In a preliminary look at its 2019 results, German automaker Daimler AG (OTC:DMLR.Y) said that its full-year 2019 profit fell by half from a year ago, worse than expected, and that it faces further charges of up to 1.5 billion euros ($1.7 billion) related to diesel-engine emissions. 

We won't have all the details until next month. But here's what Daimler said, and some thoughts on why it's worrisome. 

What Daimler said: a big drop in earnings in 2019

Here's what Daimler said in its preliminary 2019 earnings release:

  • Daimler's overall earnings before interest and tax (EBIT) were 5.6 billion euros ($6.2 billion) in 2019, down from 11.1 billion euros in 2018.
  • That does not include additional expenses for legal and regulatory actions related to diesel-engine emissions in various parts of the world. Daimler is estimating that the total of those expenses will fall between 1.1 billion euros and 1.5 billion euros.
  • Most of that charge will fall on the Mercedes-Benz Cars and Mercedes-Benz Vans divisions.

Daimler also released preliminary EBIT and EBIT margin figures for each of its divisions. Again, these do not include those additional diesel-related charges.

  • Mercedes-Benz Cars, which makes the familiar Mercedes-Benz luxury vehicles, generated EBIT of 3.7 billion euros for 2019, down from 7.2 billion euros in 2018. Its EBIT margin was 4%, down from 7.8% a year ago.
  • Daimler Trucks, the company's heavy-trucks unit, had EBIT of 2.5 billion euros, down from 2.8 billion euros a year ago. Its EBIT margin was 6.1%, versus 7.2% in 2018.
  • Mercedes-Benz Vans, which makes Mercedes-Benz-brand commercial vehicles, posted an EBIT loss of 2.4 billion euros, versus an EBIT profit of 0.3 billion euros a year ago. Its EBIT margin was negative 15.9%, versus 2.3% in 2018. That result includes about 300 million euros in one-time costs related to an ongoing revamp of the unit's product portfolio. Daimler warned that the unit's EBIT margin will be lower than negative 17% once the diesel expenses are included. 
  • Daimler Buses, which makes commercial and school buses under several brands, posted EBIT of 0.3 billion euros, flat from a year ago. Its EBIT margin was 6%, up 0.1 percentage point from 2018.
  • Daimler Mobility, the future-tech unit, generated EBIT of 2.1 billion euros, up from 1.4 billion euros a year ago. Its EBIT margin was 15.3%, versus 11.1% in 2018. That result includes one-time expenses of about 300 million euros for a restructuring at YOUR NOW, an urban-mobility joint venture between Daimler and BMW AG. 

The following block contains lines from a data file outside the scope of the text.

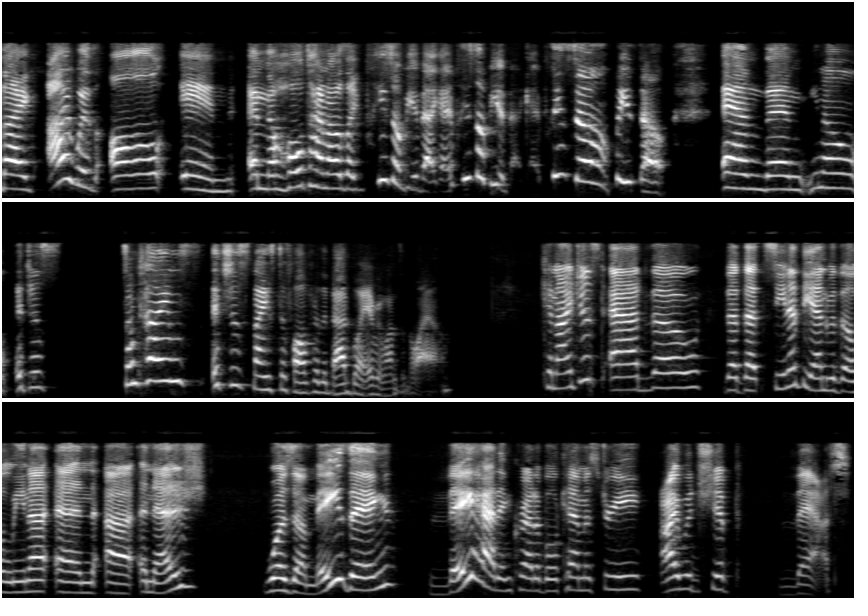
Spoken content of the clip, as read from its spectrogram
Like I was all in, and the whole time I was like, please don't be a bad guy, please don't be a bad guy, please don't, please don't. And then you know, it just sometimes it's just nice to fall for the bad boy every once in a while. Can I just add though that that scene at the end with Alina and uh, Inej was amazing. They had incredible chemistry. I would ship that.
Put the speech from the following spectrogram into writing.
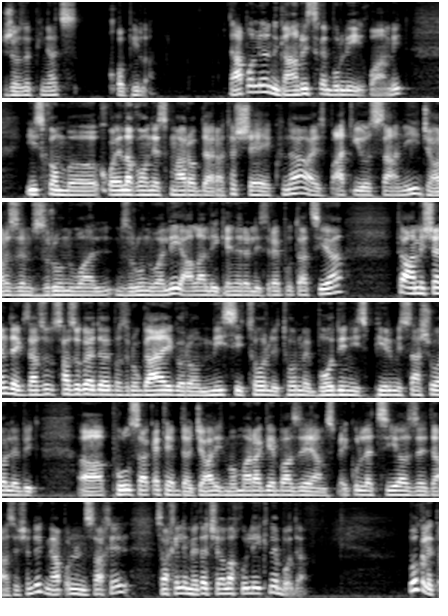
ჟოზეფინაც ყოფილა. ნაპოლეონი განრისხებული იყო ამით. ის ხომ ყველა ღონეს ხმარობდა რათა შეექმნა ეს პატიოსანი ჯარზე მზრუნვალი მზრუნვალი ალალი გენერალის რეპუტაცია. და ამის შემდეგ საზოგადოებას რო გაიგო რომ მისი ცოლი თორმე ბოდინის ფირმის საშუალებით ფულს აკეთებდა ჯარის მომარაგებაზე ამ სპეკულაციაზე და ასე შემდეგ ნაპოლეონის სახელი მეტად შელახული იქნებოდა მოკლედ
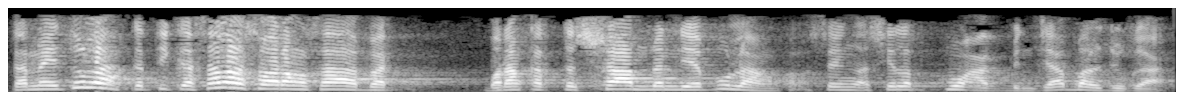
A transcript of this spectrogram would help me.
Karena itulah ketika salah seorang sahabat berangkat ke Syam dan dia pulang, kalau saya nggak silap Mu'ad bin Jabal juga.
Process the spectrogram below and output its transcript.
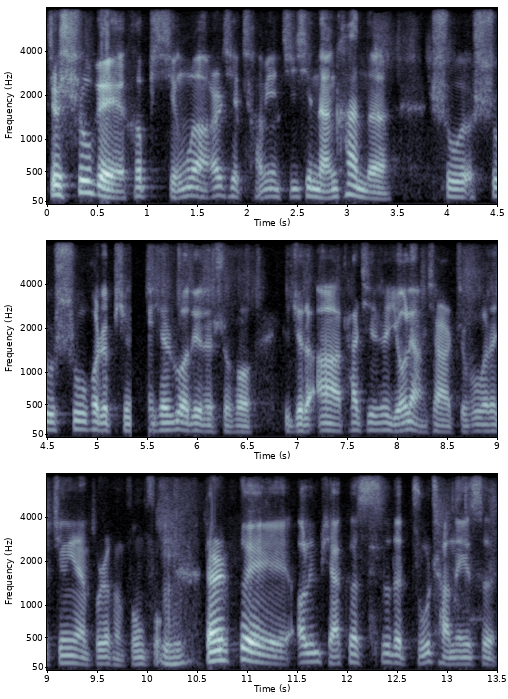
就输给和平了，而且场面极其难看的输输输或者平一些弱队的时候，就觉得啊，他其实有两下，只不过他经验不是很丰富。嗯，但是对奥林匹亚克斯的主场那一次，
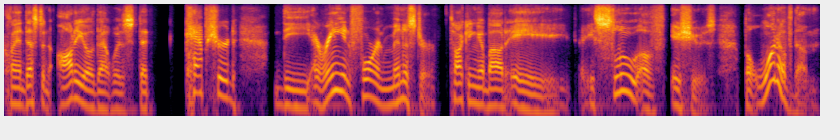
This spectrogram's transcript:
clandestine audio that was that captured the Iranian foreign minister talking about a a slew of issues, but one of them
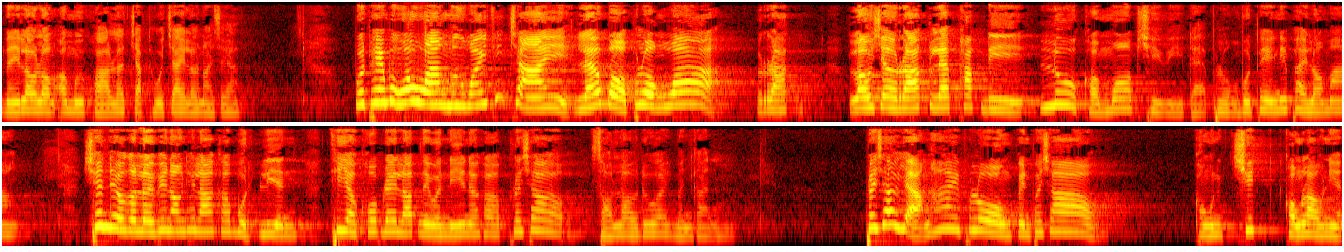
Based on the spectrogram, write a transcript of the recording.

Daimler will release its complete fourth-quarter and full-year 2019 earnings on Feb. 11.

A 2019 Mercedes-Benz GLE, a midsize luxury crossover SUV.

Mercedes-Benz Cars' sales rose 1.3% in 2019, paced by strong demand for its new GLE crossover. But profits fell sharply from a year ago. Image source: Daimler AG.

How many more surprises are there? 

This news is a surprise, given that Daimler already took a big charge, 2.55 billion euros in the second quarter of 2019, ostensibly to cover diesel-related legal expenses. It's also a surprise in the sense that Daimler's Mercedes-Benz Cars unit posted record deliveries in 2019, and it would have been reasonable to expect a stronger result.

But that said, Daimler warned in July that its full-year EBIT would be "significantly below" its 2018 result, and that wasn't wrong.  

The thing is, this is Daimler's fifth profit downgrade since the beginning of 2018, and the third under its still-new CEO, Ola Kaellenius. At this point, auto investors have to be wondering if Daimler's management team really has a grip on its diesel-related exposure -- not to mention the huge ongoing costs of revamping its product portfolio to accommodate electric drivetrains and advanced technologies. 

I suspect that Kaellenius will have a lot of difficult questions to answer when Daimler delivers its full report on Feb. 4, and I expect that investors will be listening closely. 

This article represents the opinion of the writer, who may disagree with the “official” recommendation position of a Motley Fool premium advisory service. We’re motley! Questioning an investing thesis -- even one of our own -- helps us all think critically about investing and make decisions that help us become smarter, happier, and richer.